▸ **What is being asked**
Leave the images out, and copy each of the records below exactly.

▸ **Available data**

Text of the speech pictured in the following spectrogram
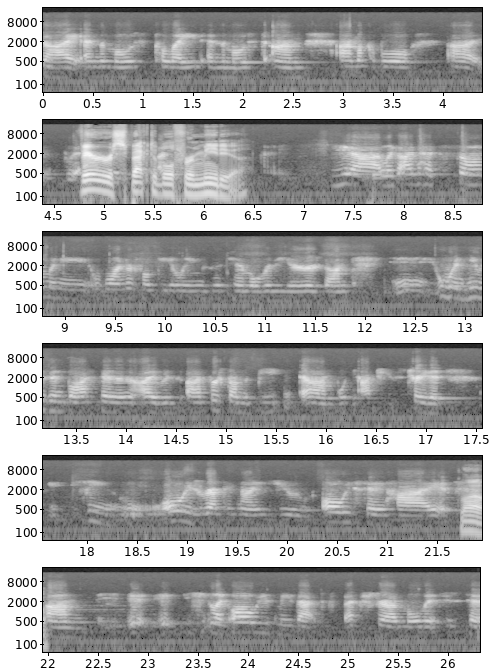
guy and the most polite and the most um, amicable. Uh, Very respectable for media. Yeah, like I've had so many wonderful dealings with him over the years. Um, when he was in Boston, and I was uh, first on the beat um, when after he was traded. He always recognized you, always say hi. And, Wow. Um, it, it, he like always made that extra moment just to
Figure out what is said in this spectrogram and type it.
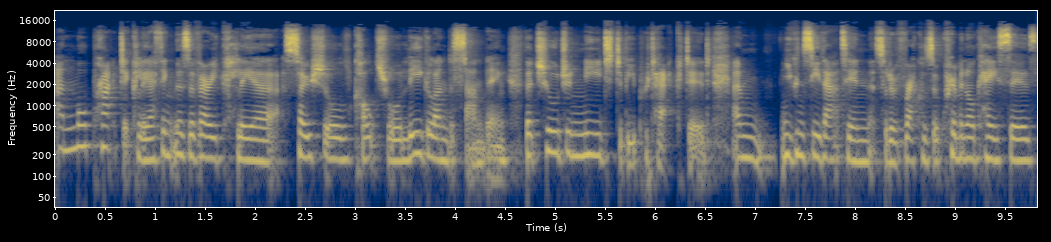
And more practically, I think there's a very clear social, cultural, legal understanding that children need to be protected. And you can see that in sort of records of criminal cases,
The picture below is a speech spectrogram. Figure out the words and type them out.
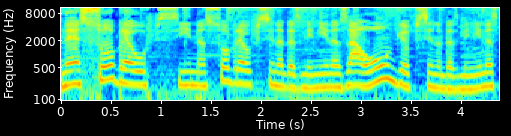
né, sobre a oficina, sobre a oficina das meninas, a ONG Oficina das Meninas.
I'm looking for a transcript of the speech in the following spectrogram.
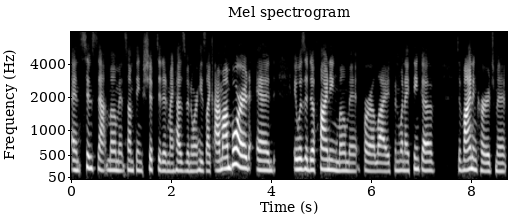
And since that moment, something shifted in my husband where he's like, "I'm on board," and it was a defining moment for our life. And when I think of divine encouragement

▸ **Completed exercise**
Text of the speech pictured in the following spectrogram
guy and the most polite and the most um, amicable. Uh, Very respectable for media. Yeah, like I've had so many wonderful dealings with him over the years. Um, when he was in Boston, and I was uh, first on the beat um, when after he was traded. He always recognized you, always say hi. And, Wow. Um, it, it, he like always made that extra moment just to
Figure out what is said in this spectrogram and type it.
And more practically, I think there's a very clear social, cultural, legal understanding that children need to be protected. And you can see that in sort of records of criminal cases,
The picture below is a speech spectrogram. Figure out the words and type them out.
né, sobre a oficina, sobre a oficina das meninas, a ONG Oficina das Meninas.
I'm looking for a transcript of the speech in the following spectrogram.
And since that moment, something shifted in my husband where he's like, "I'm on board," and it was a defining moment for our life. And when I think of divine encouragement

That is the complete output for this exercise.